Print each entry precisely; exclude the pictures.

(Data excerpts)
Start of Block

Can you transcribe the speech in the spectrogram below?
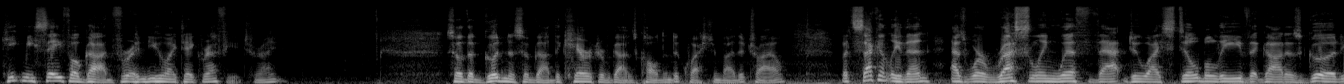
Keep me safe, O God, for in you I take refuge, right? So the goodness of God, the character of God is called into question by the trial. But secondly, then, as we're wrestling with that, do I still believe that God is good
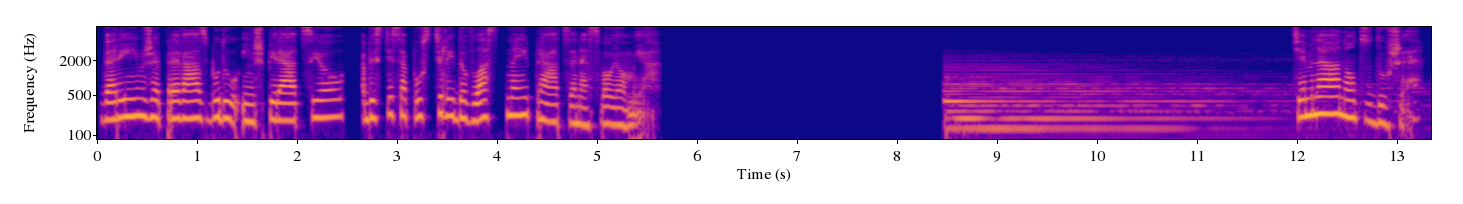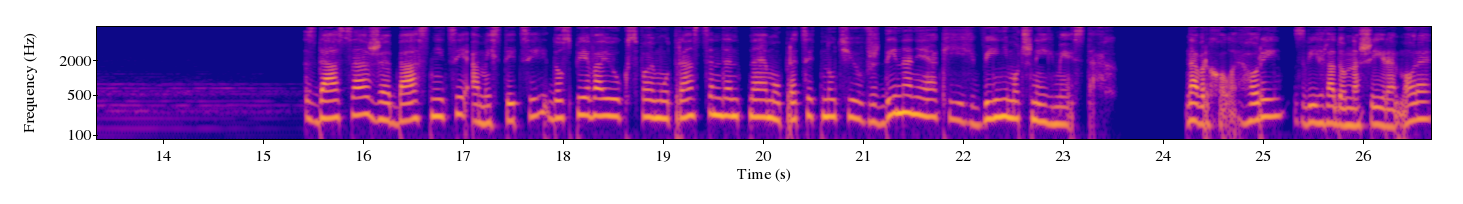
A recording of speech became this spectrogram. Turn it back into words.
Verím, že pre vás budú inšpiráciou, aby ste sa pustili do vlastnej práce na svojom ja. Temná noc duše Zdá sa, že básnici a mystici dospievajú k svojmu transcendentnému precitnutiu vždy na nejakých výnimočných miestach. Na vrchole hory, s výhľadom na šíre more,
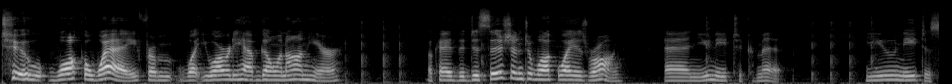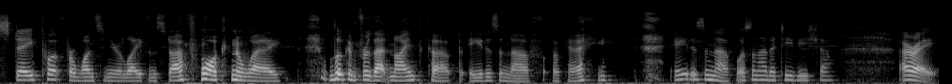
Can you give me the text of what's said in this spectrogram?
to walk away from what you already have going on here Okay, the decision to walk away is wrong, and you need to commit. You need to stay put for once in your life and stop walking away looking for that ninth cup. Eight is enough, okay? Eight is enough. Wasn't that a TV show? All right.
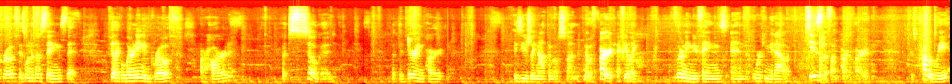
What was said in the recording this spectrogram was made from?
Growth is one of those things that I feel like learning and growth are hard, but so good. But the during part is usually not the most fun. Now with art, I feel like learning new things and working it out is the fun part of art. Because probably,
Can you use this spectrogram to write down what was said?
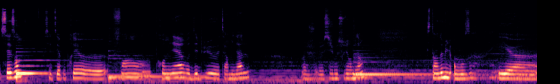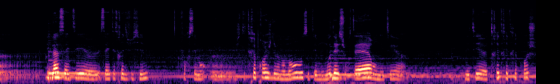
16 ans. C'était à peu près euh, fin première, début euh, terminale, si je me souviens bien. C'était en 2011. Euh, et, là, ça a, été, ça a été très difficile, forcément. J'étais très proche de ma maman, c'était mon modèle sur Terre, on était, on était très très très proches.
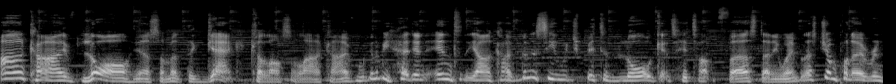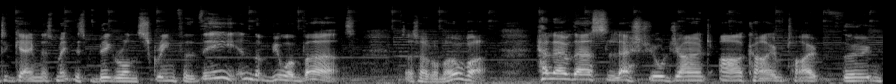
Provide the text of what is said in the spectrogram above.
archive lore. Yes, I'm at the Gek Colossal Archive. We're going to be heading into the archive. We're going to see which bit of lore gets hit up first anyway. But let's jump on over into game. Let's make this bigger on screen for thee in the Viewerverse. So let's head on over. Hello there, Celestial Giant Archive type thing.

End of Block

• **The answer**
Can you transcribe the speech in the spectrogram below?
Keep me safe, O God, for in you I take refuge, right? So the goodness of God, the character of God is called into question by the trial. But secondly, then, as we're wrestling with that, do I still believe that God is good
A recording of speech became this spectrogram. Turn it back into words.
Verím, že pre vás budú inšpiráciou, aby ste sa pustili do vlastnej práce na svojom ja. Temná noc duše Zdá sa, že básnici a mystici dospievajú k svojmu transcendentnému precitnutiu vždy na nejakých výnimočných miestach. Na vrchole hory, s výhľadom na šíre more,
Can you give me the text of what's said in this spectrogram?
to walk away from what you already have going on here Okay, the decision to walk away is wrong, and you need to commit. You need to stay put for once in your life and stop walking away looking for that ninth cup. Eight is enough, okay? Eight is enough. Wasn't that a TV show? All right.
What was said in the recording this spectrogram was made from?
Growth is one of those things that I feel like learning and growth are hard, but so good. But the during part is usually not the most fun. Now with art, I feel like learning new things and working it out is the fun part of art. Because probably,
Can you use this spectrogram to write down what was said?
16 ans. C'était à peu près euh, fin première, début euh, terminale, si je me souviens bien. C'était en 2011. Euh, et, là, ça a, été, ça a été très difficile, forcément. J'étais très proche de ma maman, c'était mon modèle sur Terre, on était, on était très très très proches.
Provide the text of what is said in the spectrogram above.
archive lore. Yes, I'm at the Gek Colossal Archive. We're going to be heading into the archive. We're going to see which bit of lore gets hit up first anyway. But let's jump on over into game. Let's make this bigger on screen for thee in the Viewerverse. So let's head on over. Hello there, Celestial Giant Archive type thing.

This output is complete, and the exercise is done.